Isis' market value as of last week hovered around $1 billion. That makes it more valuable than all but a handful of biotech companies.
But Crooke said the company should be valued much higher, based on the worth of Isis' drugs in development; milestone payments and royalties from its partners; and the likelihood of even more drugs from its proprietary and increasingly powerful "antisense" technology.
Crooke didn't specify what steps Isis would take to get its stock price to rise. He said the price should go up of its own accord when Isis' flagship cholesterol drug, Kynamro, hits the market. The U.S. Food and Drug Administration and European regulators are reviewing a marketing application for Kynamro.
"Eventually, Kynamro will take care of the stock price, because then we'll become an earnings story, and it becomes pretty easy to calculate" Crooke said. "But we need to do that before then."
Isis' big pharmaceutical partners provide another line of defense, Crooke said. These companies, including GlaxoSmithKline, Genzyme (now part of Sanofi-Aventis), Novartis and Biogen Idec, have made deals with Isis worth a total of $2.5 billion.
"Our strategy is such that it puts in the hands of our partners exactly what they'd buy us for, new product opportunities," Crooke said. "And so we have a way of providing what's needed without an acquisition. And most people in the pharmaceutical industry understand that when they buy a company like Isis, they run it.
"We've had to deal with that several times in our past.
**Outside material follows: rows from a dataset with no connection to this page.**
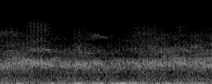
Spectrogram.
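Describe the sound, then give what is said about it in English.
A flock of sandhill cranes hunkered down at daybreak chatters continuously, many overlapping calls merging into a steady, moderately loud murmur with no pauses. “as far as I could see, there were a blanket of hunkered-down sandhill cranes. Oh, there was no mistaking their chatter of conversation.”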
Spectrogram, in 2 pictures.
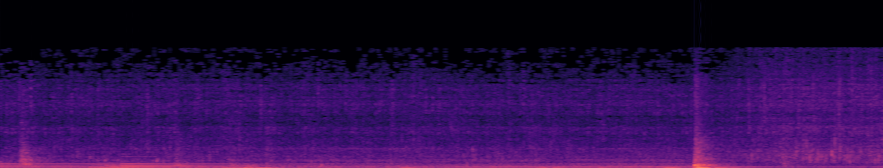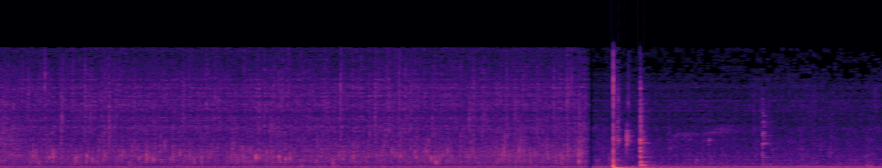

The ability to provide what is really wanted by the pharmaceutical company, at a price that's lower than acquisition ... is another element of the strategy."
Developing multiple partnerships also strengthens Isis against a takeover, Crooke said.
"Those partnerships are going well, so that anyone who thinks about an acquisition certainly has to contemplate the possibility of several bidders," Crooke said.
"We don't want an acquisition," he said. "We don't think any multiple of today's price is fair."